Department of Energy Argonne National Laboratory Office of Science NEWTON's Homepage NEWTON's Homepage
NEWTON, Ask A Scientist!
NEWTON Home Page NEWTON Teachers Visit Our Archives Ask A Question How To Ask A Question Question of the Week Our Expert Scientists Volunteer at NEWTON! Frequently Asked Questions Referencing NEWTON About NEWTON About Ask A Scientist Education At Argonne Freezing Ocean
Name:  Anita C.
Status:  student
Age:  19
Location: N/A
Country: N/A
Date: 2000-2001

In the blizzard of 1995 in new jersey, someone I know is telling me in Cape May, NJ the shore line of the ocean froze. I am under the impression that it would be impossible for the moving water and breaking waves to freeze. Is this assumption correct?


Although I know nothing of the incident to which you refer, even ocean salt water will freeze if gotten cold enough consider the arctic and the ice0breaker ships that ply those waters. However, your analysis is correct. Certainly freezing would be made more difficult by breaking waves both because of the mechanics and the fact that waves represent inflow of water from the deeper off-shore source which would not be nearly so cold as the surrounding air.
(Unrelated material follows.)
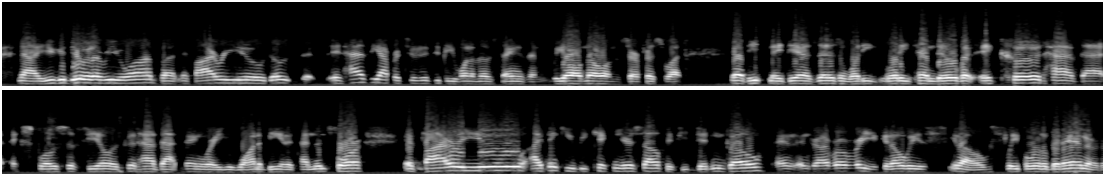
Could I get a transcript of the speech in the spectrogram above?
now you could do whatever you want, but if I were you, those it has the opportunity to be one of those things, and we all know on the surface what you know, Nate Diaz is and what he what he can do, but it could have that explosive feel. It could have that thing where you want to be in attendance for. If I were you, I think you'd be kicking yourself if you didn't go and, and drive over. You could always, you know, sleep a little bit in or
Like so many news stories that do not always get the facts straight, perhaps the report dealt with a more-or-less stationary backwater area rather than open coastal waters.



Under very cold conditions, even salt water can freeze. So, the temperature was probably way below freezing, allowing the water to freeze and accumulate as ice on the shoreline. Where I see this every winter is on the shores of Lake Michigan (which contains fresh water), where the ice buildup on the shore during very cold winters can extend out into the lake for many yards.

David R. Cook
Atmospheric Research Section
Environmental Research Division
Argonne National Laboratory

No, the assumption is not correct. If the temperature is low enough, salt water will freeze. There are two regimes. In the first, water freezes as pure water ice, leaving a more concentrated brine. In the second, salt water freezes occluding the brine. Search, the topic: "icicles" for more details.

Vince Calder

Click here to return to the Weather Archives

NEWTON is an electronic community for Science, Math, and Computer Science K-12 Educators, sponsored and operated by Argonne National Laboratory's Educational Programs, Andrew Skipor, Ph.D., Head of Educational Programs.

For assistance with NEWTON contact a System Operator (, or at Argonne's Educational Programs

Educational Programs
Building 360
9700 S. Cass Ave.
Argonne, Illinois
60439-4845, USA
Update: June 2012
Weclome To Newton

Argonne National Laboratory